In order to ensure visual consistency and not confused users across the website I created a Visual Design guide and pattern library to aid in the creation of mockups. 

Mockups of specific pages:


9. Next Steps

The next step could be to focus on creating a mobile application to accompany the responsive site, in particular the pos-order experience of staying informed on the status of an order (e.g. out for delivery, dropped off, adjustments to jar returns).

Furthermore, the current MVE focuses on the consumer experience of Nada online. Other avenues to explore could be the experience of Nada Online for other users such as suppliers, delivery people, and Nada themselves as a business. 


10. Lessons & Take aways

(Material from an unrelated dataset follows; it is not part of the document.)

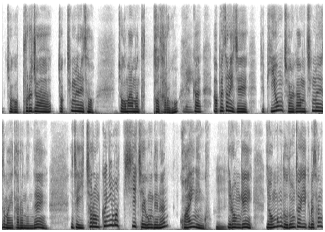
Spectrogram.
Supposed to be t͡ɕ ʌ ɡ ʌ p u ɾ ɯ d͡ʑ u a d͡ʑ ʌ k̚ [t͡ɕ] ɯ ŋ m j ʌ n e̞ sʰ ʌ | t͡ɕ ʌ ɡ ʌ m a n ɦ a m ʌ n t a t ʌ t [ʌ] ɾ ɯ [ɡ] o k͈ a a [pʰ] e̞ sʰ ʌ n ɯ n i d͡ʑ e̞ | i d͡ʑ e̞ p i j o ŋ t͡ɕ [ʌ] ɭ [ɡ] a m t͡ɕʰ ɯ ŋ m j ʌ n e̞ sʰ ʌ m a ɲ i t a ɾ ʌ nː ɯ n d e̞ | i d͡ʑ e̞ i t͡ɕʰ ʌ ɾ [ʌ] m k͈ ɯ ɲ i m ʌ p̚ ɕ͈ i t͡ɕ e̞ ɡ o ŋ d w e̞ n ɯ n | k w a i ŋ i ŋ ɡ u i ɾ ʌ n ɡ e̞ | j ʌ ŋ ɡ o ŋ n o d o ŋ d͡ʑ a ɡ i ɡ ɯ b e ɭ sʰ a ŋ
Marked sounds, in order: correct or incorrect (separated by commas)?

  • When you are designing solo, get in the habit of presenting your ideas as often as possible to other people. Doesn’t matter if they are designers or not. It helps you to not only get feedback on your work and but to verbalize your thought process. Verbalizing your thought process can help highlight issues that you may have overlooked. 
  • User testing solo in person is difficult. Oddly enough, remote testing was easier because users were so focused on looking at their screen that I felt less awkward constantly having to look down to take notes. 
  • Prioritizing what pages and features to work on is key to ensuring workflows get done. Differentiating between  “nice-to-haves” vs. essentials is essential to creating an MVE.